After opting to live in the valley to be near William’s job as employment officer at California State University, Northridge, they settled on a home in a working-class Mission hills neighborhood in the north end of the valley. Their neighborhood school is integrated, even though their immediate neighborhood is almost completely white.
“What we don’t want is for our son to get wrapped up in the phenomenon of being a novelty,” Paula Watkins said. “Growing up out here, it’s important that you not accept the notion that you are somehow special—‘the black that has arrived.’”
Both parents are intent on trying to pass along to Scott a sense of pride in being black, or as William Watkins explains, “an understanding that he’s part of a larger experience: that there’s a whole heritage and history that he’s involved with by being black.”
They realize that message will get little reinforcement in the community where they live. So they work hard at maintaining ties to William’s family and friends in Watts, where he grew up.
One group of black women in the San Fernando Valley formed a service club in 1970 that has among its aims providing opportunities for black children to socialize with one another.
Stuck to Schoolmates
“We tried to expose our kids to other blacks, yet they lived in a white world,” remembers Ken Kelly, whose family was one of the original members of the group.
“That way, they could pick their friends from among the neighbor kids, or the (black) friends of their parents. But it seemed it was always easier for them to gravitate toward their schoolmates and neighbors because they were closer.”
Kelly and his wife, Loretta, raised two sons in their 20 years in the valley and feel satisfied that suburban living had more positive than negative effects on their sons.
But Kelly also realizes how alienated from the larger black community a black youngster can become growing up in the suburbs.
“My own son, when we took him to the Watts Festival as a teen-ager several years ago, said he was uncomfortable going ‘down there’ because all his life he’d heard about the kinds of negative things that go on there.
“That really hurt me when he said it, but I understood. He grew up in an orientation where, right away, when you mention Central Los Angeles you get bad vibes. A lifetime of that, and he was programmed, the same way white kids are.”
But, if his son picked up the same attitudes as his suburban white friends, he was also exposed to the same opportunities and advantages, Kelly believes.
“Ideally, I’d like them to be raised in a very mixed community, but it didn’t turn out like that.
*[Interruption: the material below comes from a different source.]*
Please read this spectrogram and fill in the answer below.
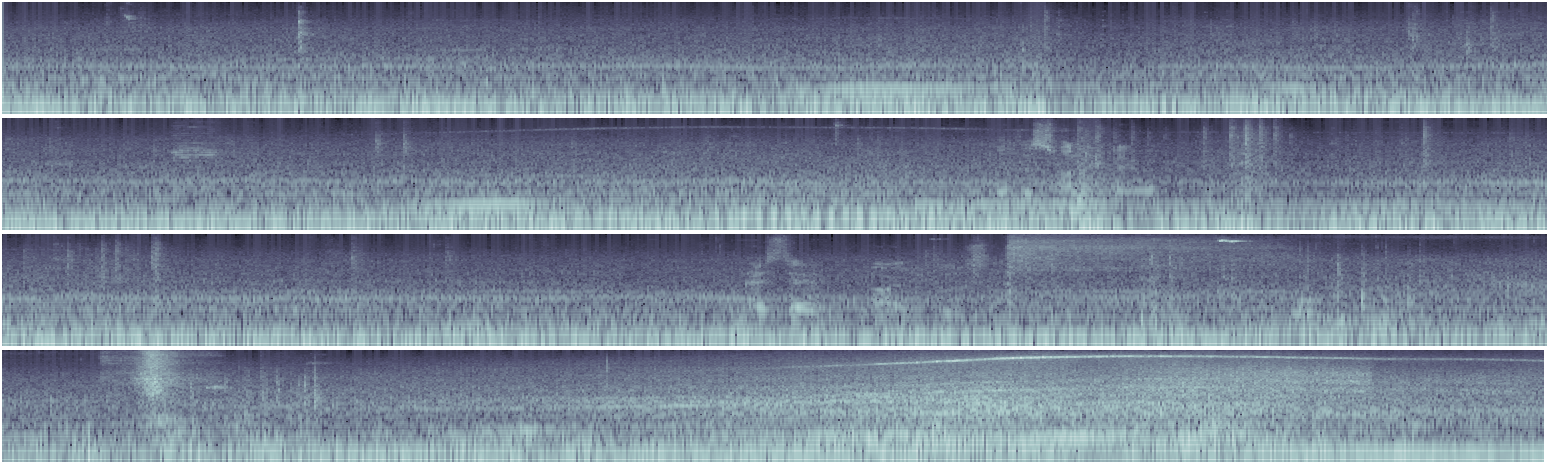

If I had to choose between an all-black and an all-white community, with every effort to tie into the black community.”
In the black community, Kelly said, there are fewer connections to the “bigger system” that controls the economic purse strings. “Let’s face it,” he said, “the whites are in control of the bigger system and being able to connect to that system has been a useful advantage.”
While black youngsters in inner-city neighborhoods were suffering from a lack of jobs, Kelly’s teen-age sons “could work any summer they wanted to” because of the family’s close relationship with several valley business owners, Kelly said.
“And, because my sons saw so much success around them, they learned not to put limitations on what they can do,” he said. “In many ways, my kids were spared that kind of negativism that the black community unfortunately has to bear.”
But, there is nothing magic about suburban living that assures future success for black children who are products of suburbia, contends William Watkins, the Mission Hills father of two.
“We realize our children will be living in a society where white people control, and there may be an advantage in having learned on a day-to-day basis to interact with whites,” Watkins said.
“But I don’t suggest to any black family that they rush out here to do this for that reason. Enlightened black parents can do an equally admirable job in South-Central or out here. There’s nothing inherently right in either place.”